A bachelor's degree is all you need to qualify for an entry-level job. Courses in statistics and research design, which are part of an undergraduate psychology curriculum, provide those who major in this subject with some of the skills market research analysts need. In addition, as someone who studied psychology, you understand people and have strong critical thinking skills, attributes market research analysts need.
Survey researchers design and conduct surveys to learn about people and their opinions. Many jobs require a master's degree that can be in a social science like psychology. You may be able to get an entry-level job with a bachelor's degree.
A psychology major's coursework in statistics and research design provides an excellent background for people in this career as it does for market research analysts. Your critical thinking skills again will benefit you if you choose this occupation. Your knowledge about human behavior puts you one step ahead of other people.
Marketing managers are responsible for companies' marketing strategies. Along with their teams, including marketing research analysts and survey researchers, they determine who will buy their products and services, and how much they will pay for them.
You only need a bachelor's degree to work in this field. Since majoring in psychology will give you good problem solving, communication, and interpersonal skills, as well as knowledge of statistics, it is a good choice. Supplementing it with either a minor or dual major in business, with some coursework in computer science, will round out your qualifications.
Sales representatives work for wholesalers and manufacturers, selling products on their behalf. They contact current and new customers, demonstrate products to them, and negotiate prices and service agreements.

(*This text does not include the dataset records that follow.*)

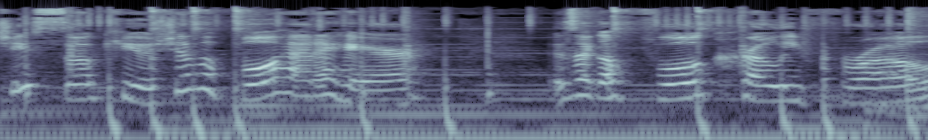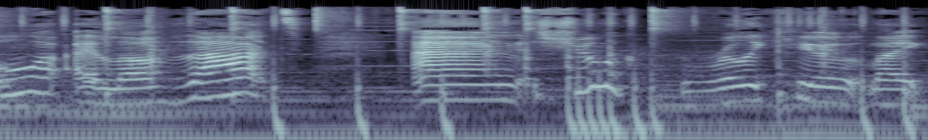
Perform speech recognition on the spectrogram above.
She's so cute. She has a full head of hair. It's like a full curly fro. I love that. And she look really cute. Like,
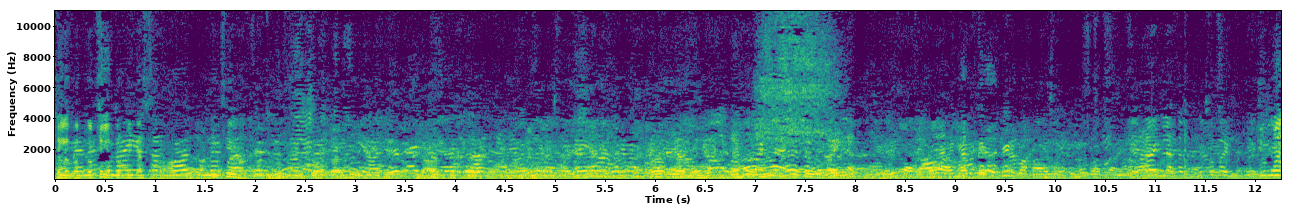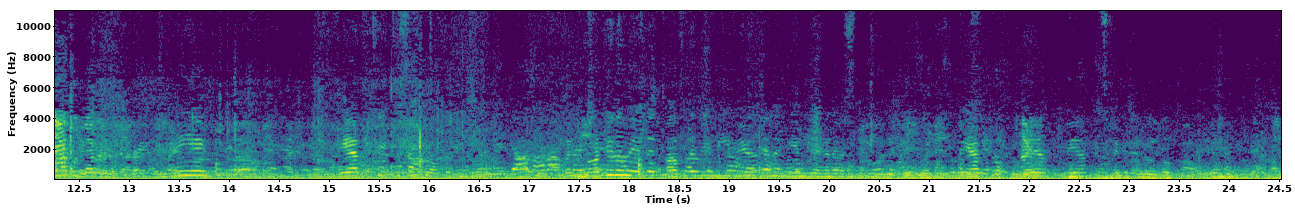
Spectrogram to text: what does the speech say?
चलो तो विकास we have to take some proper but not in a way that after we leave here then again they harass them. So we have to we have, we have to figure it out.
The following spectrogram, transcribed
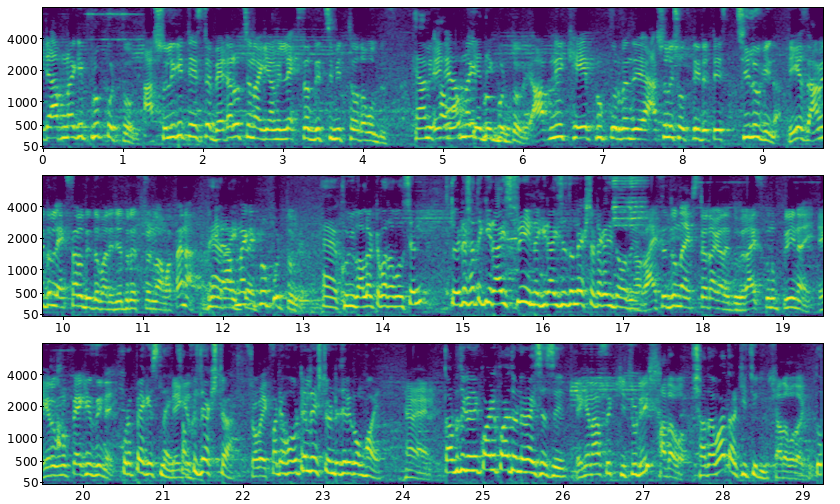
এটা আপনাকে প্রুভ করতে হবে। আসলে কি টেস্টটা বেটার হচ্ছে নাকি? আমি লেকচার দিচ্ছি মিথ্যা কথা বলতেছি। হ্যাঁ, আমি খাব, আপনাকে prove করতে হবে। আপনি খেয়ে প্রুভ করবেন যে আসলে সত্যি এটা টেস্ট ছিল কিনা ঠিক আছে? আমি তো লেকচারও দিতে পারি যেহেতু রেস্টুরেন্ট আমার তাই না? হ্যাঁ, আপনাকে. প্রুভ করতে হবে। হ্যাঁ খুবই ভালো একটা কথা বলছেন। তো এটার সাথে কি রাইস ফ্রি নাকি রাইসের জন্য এক্সট্রা টাকা দিতে হবে? রাইসের জন্য এক্সট্রা টাকা দিতে হবে। রাইস কোনো ফ্রি নাই। এখানে কোনো প্যাকেজই নাই। পুরো প্যাকেজ নাই Package সব কিছু এক্সট্রা সব মানে হোটেল রেস্টুরেন্টে যেরকম হয়। হ্যাঁ। তারপর এখানে কয় কয় ধরনের রাইস আছে? এখানে আছে খিচুড়ি সাদা ভাত। সাদা ভাত আর খিচুড়ি। সাদা ভাত আর তো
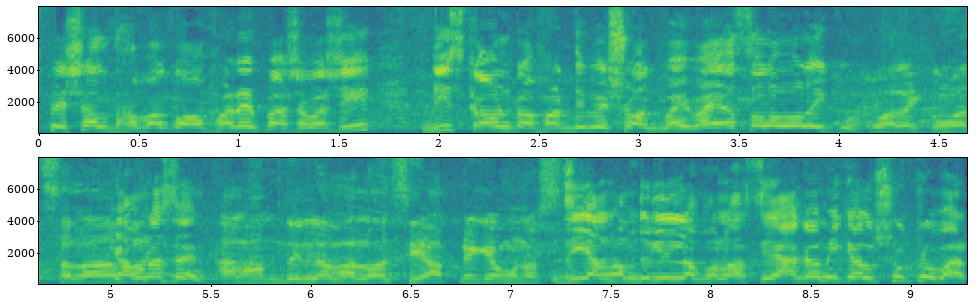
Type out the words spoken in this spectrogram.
স্পেশাল ধামাকা অফারের পাশাপাশি ডিসকাউন্ট অফার দিবে সোহাগ ভাই। ভাই আসসালামু আলাইকুম। ওয়ালাইকুম আসসালাম। কেমন আছেন? আলহামদুলিল্লাহ ভালো আছি। আপনি কেমন আছেন? জি আলহামদুলিল্লাহ ভালো আছি। আগামীকাল শুক্রবার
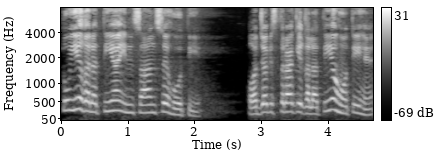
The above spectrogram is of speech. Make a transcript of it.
تو یہ غلطیاں انسان سے ہوتی ہیں۔ اور جب اس طرح کی غلطیاں ہوتی ہیں،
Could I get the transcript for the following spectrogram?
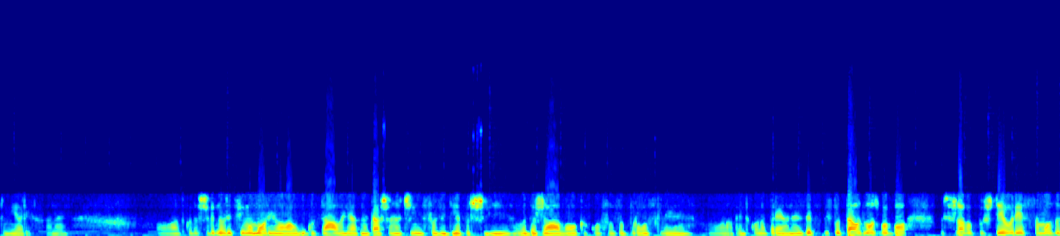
primerjih. Uh, tako da še vedno recimo morajo ugotavljati, na kakšen način so ljudje prišli v državo, kako so zaprosili, in tako naprej. Zdaj, v bistvu, ta odločba bo prišla v poštev res samo za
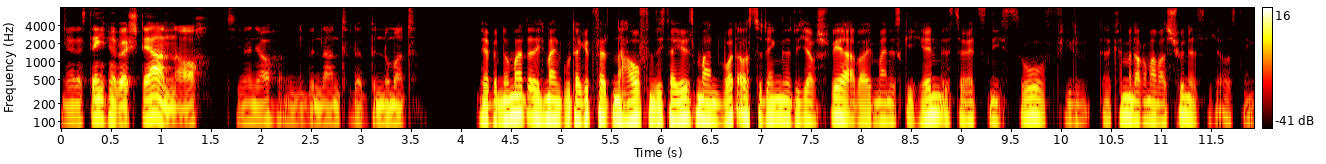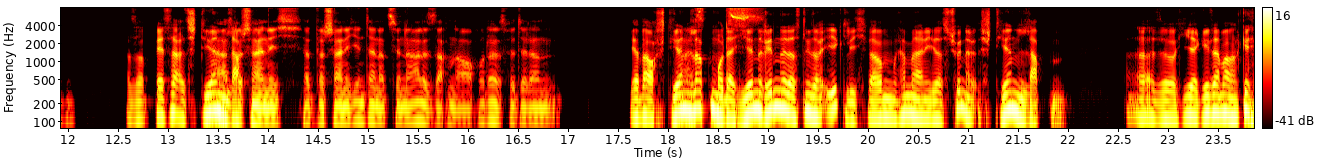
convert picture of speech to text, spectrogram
Ja, das denke ich mir bei Sternen auch. Die werden ja auch irgendwie benannt oder benummert. Ja, benummert, also ich meine, gut, da gibt es halt einen Haufen. Sich da jedes Mal ein Wort auszudenken, ist natürlich auch schwer, aber ich meine, das Gehirn ist ja jetzt nicht so viel. Da kann man doch immer was Schönes sich ausdenken. Also besser als Ja, hat Stirnlappen. wahrscheinlich, hat wahrscheinlich internationale Sachen auch, oder? Das wird ja dann. Ja, aber auch Stirnlappen oder Meistens- Hirnrinde, das klingt doch eklig. Warum kann man da nicht das Schöne? Stirnlappen. Also hier, geht da mal, geht,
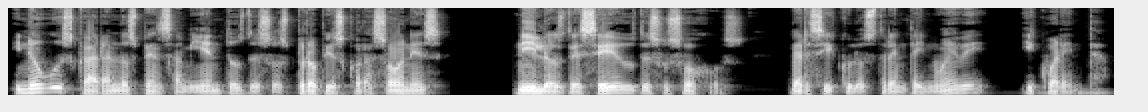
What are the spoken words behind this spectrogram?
y no buscaran los pensamientos de sus propios corazones, ni los deseos de sus ojos, versículos 39 y 40.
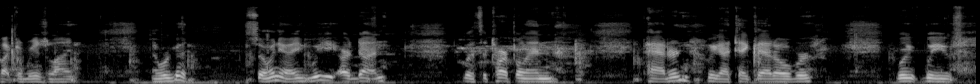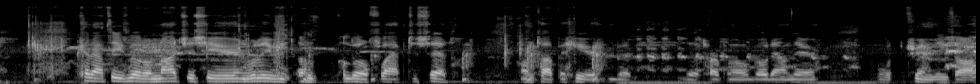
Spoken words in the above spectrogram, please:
like a ridge line and we're good. So anyway we are done with the tarpaulin pattern. We got to take that over. We, we've cut out these little notches here and we're leaving a, a little flap to set on top of here but the tarpaulin will go down there we'll trim these off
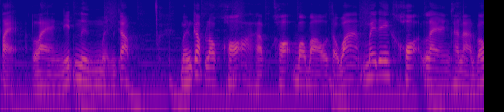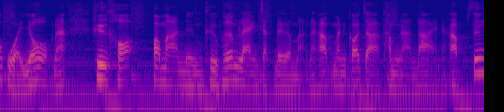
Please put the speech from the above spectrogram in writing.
แตะแรงนิดนึงเหมือนกับ เหมือนกับเราเคาะอะครับเคาะเบาๆ แต่ว่าไม่ได้เคาะแรงขนาดว่าหัวโยกนะคือเคาะประมาณหนึ่งคือเพิ่มแรงจากเดิมนะครับมันก็จะทำงานได้นะครับ ซึ่ง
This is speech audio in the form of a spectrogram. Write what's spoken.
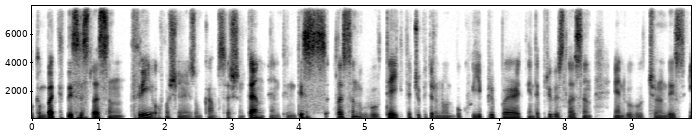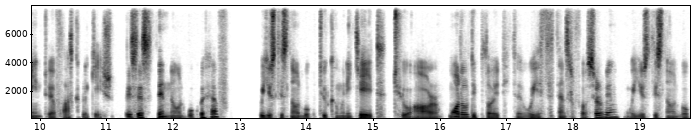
Welcome back. This is lesson three of Machine Learning Zoom Camp session 10. And in this lesson, we will take the Jupyter notebook we prepared in the previous lesson, and we will turn this into a Flask application. This is the notebook we have. We use this notebook to communicate to our model deployed with TensorFlow Serving. We use this notebook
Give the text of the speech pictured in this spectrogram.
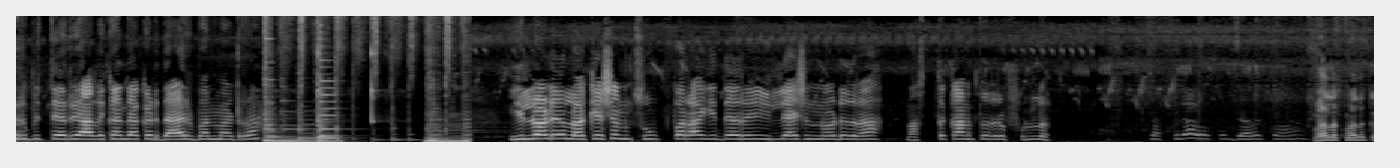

While you don't necessarily need a bachelor's degree unless you plan to sell scientific or technical products, having one can give you a competitive edge. A psychology degree would be a good choice. Sales representatives need to understand how people think and behave to decide how to sell products to them. Your training in psychology will serve you well.